Offer letters


The closer and closer we get to graduation the harder people are pushing to find a job. If you happen to be in the position to receive an offer letter… what do you look for, what questions do you ask… what do you do?

Just because you got an internship does not mean that now is a time to not apply for jobs. Even if your employer has talked about keeping you on, do not stop looking for jobs/internships. Worst case you end up with two (or more) interested parties, upping your worth and control of starting salary.

OK so your employer has started talking about keeping you on, now what? Personally, I recommend against being too interested or too open to the idea. It’s hard to not sound excited when someone is talking about offering you your first job, but play it cool. If you are too eager they can just low-ball you. And you wouldn’t want that.

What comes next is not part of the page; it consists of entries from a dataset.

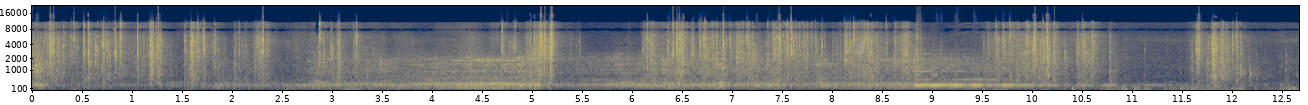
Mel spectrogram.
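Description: A shiny plastic bag crinkling and crackling in irregular bursts as a kitten paws at it and pushes into it, over background music with low held notes.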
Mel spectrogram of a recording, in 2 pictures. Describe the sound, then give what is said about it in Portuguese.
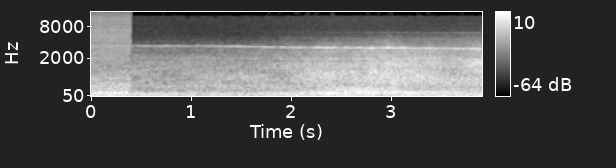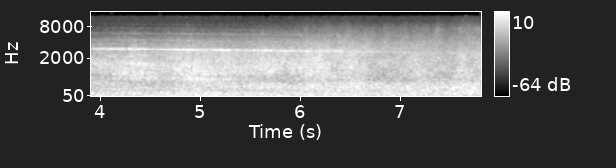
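A loud airplane engine roars steadily, a high whine gliding slowly downward above the deep rumble as the sound swells slightly, with no voices, as the plane arrives at its destination. “O avião chegou a seu destino.”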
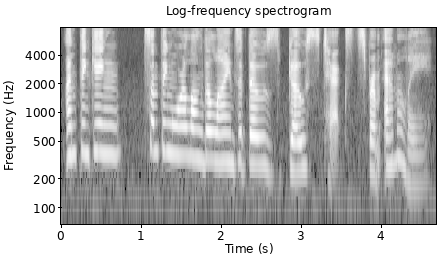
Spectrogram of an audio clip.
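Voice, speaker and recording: A woman's voice: high voice, very animated, moderate pace, fairly bright tone, no echo. A woman playing a scheming, ambitious and gossipy young actress in a radio drama, wheedling and conspiratorial. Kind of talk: interactive radio drama acting.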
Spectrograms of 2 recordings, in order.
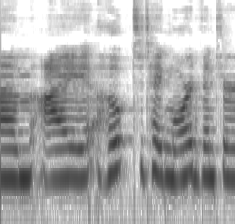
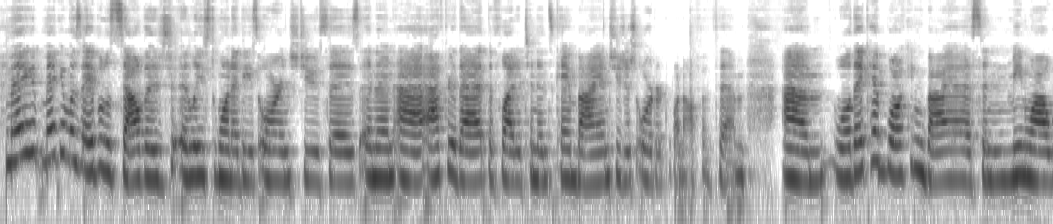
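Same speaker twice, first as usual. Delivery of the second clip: ordinary talk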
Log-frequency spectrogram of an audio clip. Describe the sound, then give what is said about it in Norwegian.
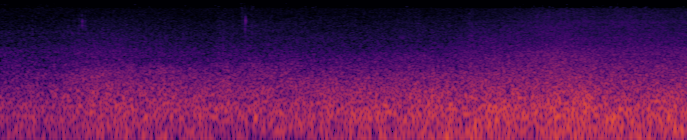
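Ocean surf washes in and out with a steady, broad rushing roar that swells slightly toward the end, continuous, with no voices. “Bli bølgen som skyller inn og ut.”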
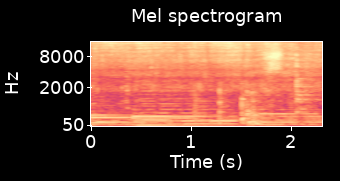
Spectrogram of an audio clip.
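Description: Chopped shallots frying in the oil left from searing steak: a steady, close sizzle and crackle with a few sharper spatters, loud and continuous, no talking.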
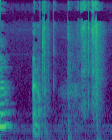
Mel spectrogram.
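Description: A clear plastic food tray handled and set down on a table: a soft knock about halfway through, then a brief crinkle of plastic near the end. A faint steady hum lies underneath.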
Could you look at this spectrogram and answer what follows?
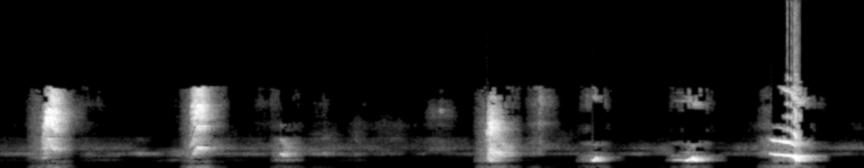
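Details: Whistling African grey parrot giving isolated calls about once a second: bright squawks, mellow low whistles, and a final loud swooping note.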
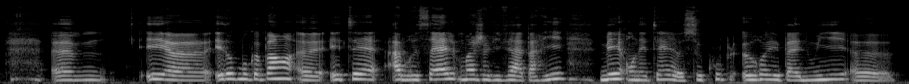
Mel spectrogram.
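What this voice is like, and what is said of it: Belgian French accent. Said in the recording (French): “je m'excuse pour l'accent, si, si euh, j'en ai un... je suis bien belge”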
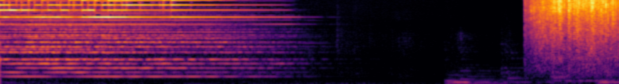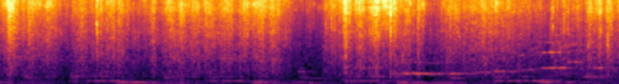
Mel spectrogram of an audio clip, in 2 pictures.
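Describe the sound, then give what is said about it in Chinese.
A short tonal jingle fades into a pause, then leaves are shaken in a loud, continuous crinkly rustle that swells and surges for several seconds, with no voices. “这是摇动叶子的声音哦。”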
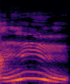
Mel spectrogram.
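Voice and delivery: MM as one long, soft hum; drawn M. Shown as a demonstration. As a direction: hold the M sound of MM out. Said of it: "you, you draw".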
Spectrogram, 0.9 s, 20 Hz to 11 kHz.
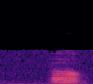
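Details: A barn owl on a shelf with another owl, 23 April 2010, gives a single short, harsh, breathy rasp of about a third of a second, hissing rather than tonal, over a quiet background.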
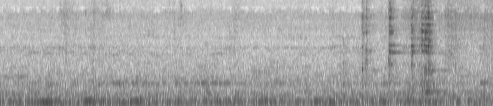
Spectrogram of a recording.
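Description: A spoon scraping and clinking in a pan while a jaggery mixture is stirred for fried wheat-flour modak, faint and soft over low background hum, with a few sharper metallic taps near the end.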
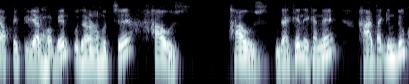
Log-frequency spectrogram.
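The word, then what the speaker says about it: Haus: তো এখানে আমরা দেখাইছি আপনাকে দুইটা উদাহরণ, যেমন হাউস। হাউস, এখানে কিন্তু হাটা স্পষ্ট বাংলা হ এর মতো উচ্চারিত হইতেছে।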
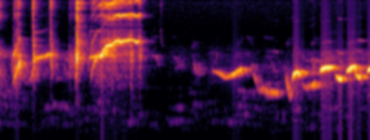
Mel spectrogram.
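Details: Pastol-type white-rumped shama singing a pairing lure that brings birds into breeding condition: a few sharp chips and a rising whistle, a brief pause, then clear, fluid, wavering whistled phrases.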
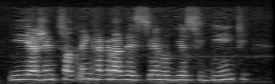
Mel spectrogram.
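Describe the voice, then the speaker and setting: The woman's voice is somewhat breathy, with a dark, mellow tone. She speaks at a medium pitch and a moderate pace. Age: 60s. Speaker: participant in spiritist study class. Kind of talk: personal testimony in online class.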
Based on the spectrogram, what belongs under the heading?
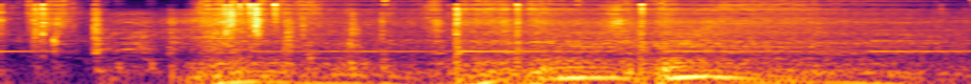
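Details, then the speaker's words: Auction car on cold start: catches, then idle sags and surges unevenly, kept alive only by throttle blips; won't hold idle on its own, though engine otherwise sounds solid; engine is dirty. "oh look at that thing it's struggling to I got to keep kind of patting the throttle here and it it'll keep it running like that but it runs that's the main thing"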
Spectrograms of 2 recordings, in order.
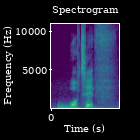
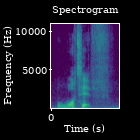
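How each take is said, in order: First: The T is pronounced and linked into 'if'. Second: The same.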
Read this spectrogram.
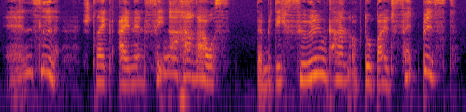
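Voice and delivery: put-on high-pitched old witch voice; old witch calling. A narrator's reading. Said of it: "schlich die Alte zu dem Ställchen und rief".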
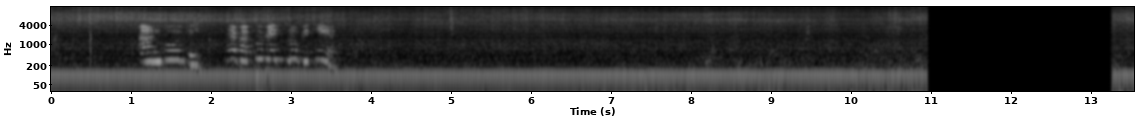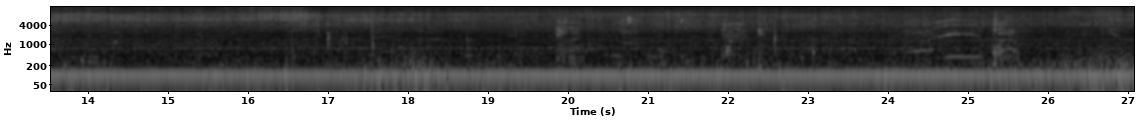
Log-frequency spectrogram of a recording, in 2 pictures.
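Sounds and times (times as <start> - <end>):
electrical hum with hiss: 0.0 - 11.0, 13.3 - 27.0
faint voices: 17.1 - 27.0.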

If you have an interview elsewhere, and the timing is relevant, tell your employer. This will likely result in speeding up the process and or increasing the gauge of your worth to your employer.

OK say things work out and you are presented with an offer letter. Now what? Still stay calm. Do not accept the offer letter while you are in the moment. Many employers expect you to look over the offer and benefits, etc. An easy way to gracefully bow out of signing anything in the moment is to say something to the effect of “I would like to take a day or two to process.” Obviously the time frame might vary, and you should ask if the time frame works for them, but overall it’s a good way to have more time to think. There are certain items that you need to have a solid idea about after receiving an offer letter:

1. Heath, Dental and Vision insurance. Does the company offer these? Do they expect you to cover part of the cost for insurance out of your paycheck? If you have more health problems do they offer a tier one and tier two health care?
2. Stocks, if it’s a public company. Do you start out with some or do you have to buy them, etc.
3. Vacation Time. Working is important but so is paid vacation. Work hard play hard, and sometimes life happens.
4. Do they offer a retirement plan? Will they match up to a certain percentage of your salary that you save?
5. What holidays does the company close for. If you celebrate Christmas and have a family half the size of mine you know you need a lot of time off to see everyone.
6. Ask how frequent reviews are (good reviews equal raises this is usually annual).
7. If the company is located in a new city, ask about a relocation stipend. (Make sure this gets in your offer letter.)
8. Make sure you understand CLEARLY what your responsibilities will be.
9. Make sure the salary offer is enough to support you. There is no harm in tastefully asking for more money.
10. Go over the fine print with a mentor or parent. They have done this before and know what to look for.
11. Make sure all of this is in your offer letter. Remember, if it isn’t in writing… get it in writing.

Here are some tips to evaluate a job offer. What are tips you have prior to accepting an offer letter?